## Stored items
________________________________________

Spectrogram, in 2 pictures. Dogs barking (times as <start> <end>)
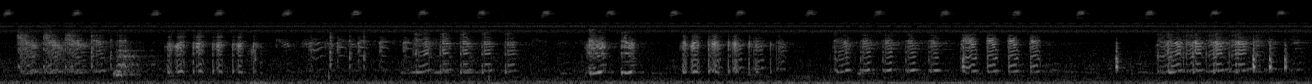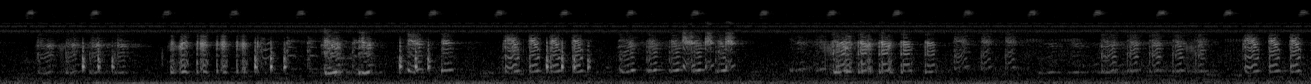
0.9 1.7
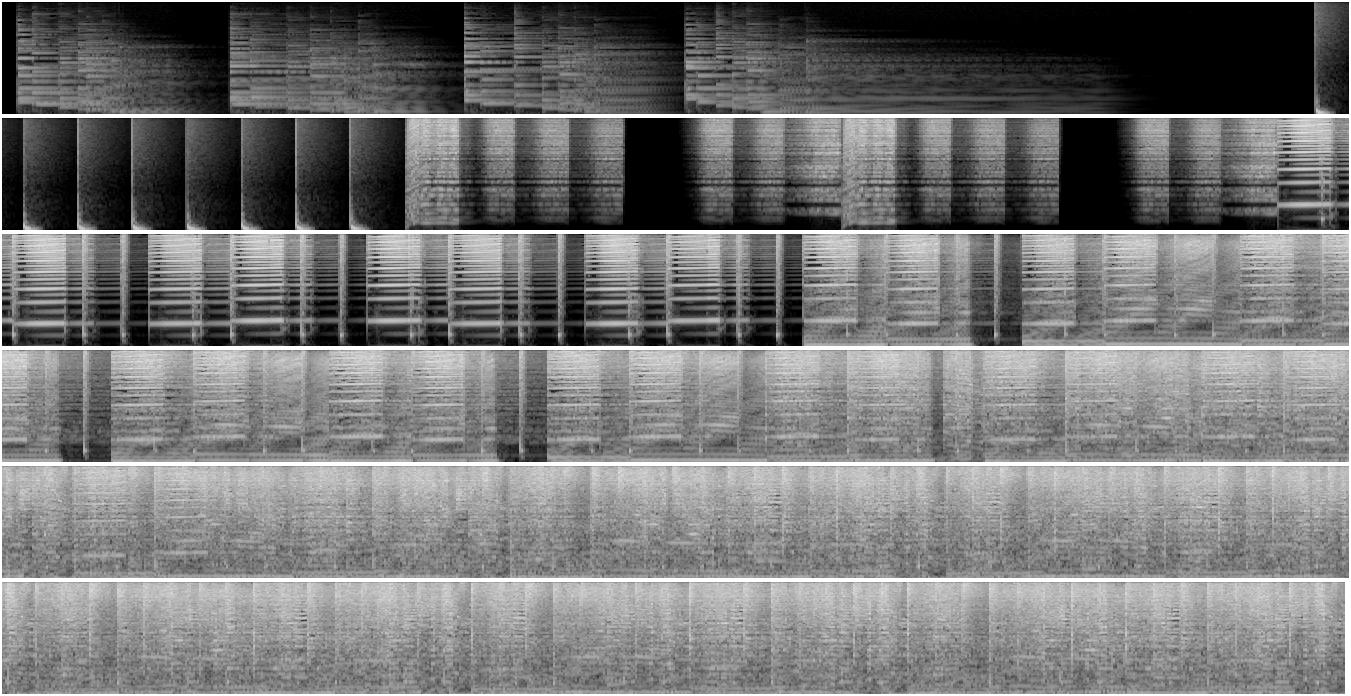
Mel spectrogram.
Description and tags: this song is a song I made in garageband and it doesn't sound like a theme it sounds like a song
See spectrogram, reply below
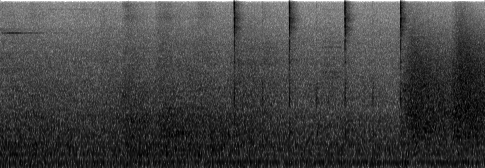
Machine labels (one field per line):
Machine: valve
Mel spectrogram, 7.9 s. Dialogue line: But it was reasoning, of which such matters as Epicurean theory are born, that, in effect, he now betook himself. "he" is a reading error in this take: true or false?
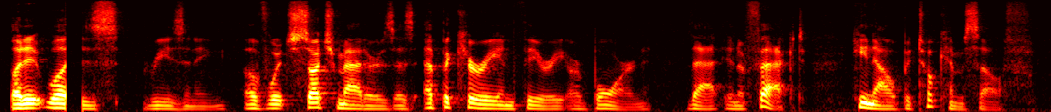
false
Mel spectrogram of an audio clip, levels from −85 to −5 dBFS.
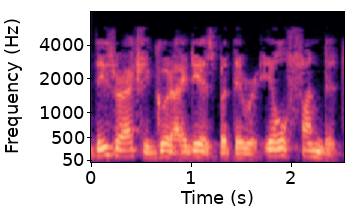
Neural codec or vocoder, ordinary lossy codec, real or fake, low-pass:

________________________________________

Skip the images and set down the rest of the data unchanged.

Spectrogram, in 2 pictures. Dogs barking (times as <start> <end>)
0.9 1.7
Mel spectrogram.
Description and tags: this song is a song I made in garageband and it doesn't sound like a theme it sounds like a song
See spectrogram, reply below
Machine labels (one field per line):
Machine: valve
Mel spectrogram, 7.9 s. Dialogue line: But it was reasoning, of which such matters as Epicurean theory are born, that, in effect, he now betook himself. "he" is a reading error in this take: true or false?
false
Mel spectrogram of an audio clip, levels from −85 to −5 dBFS.
Neural codec or vocoder, ordinary lossy codec, real or fake, low-pass:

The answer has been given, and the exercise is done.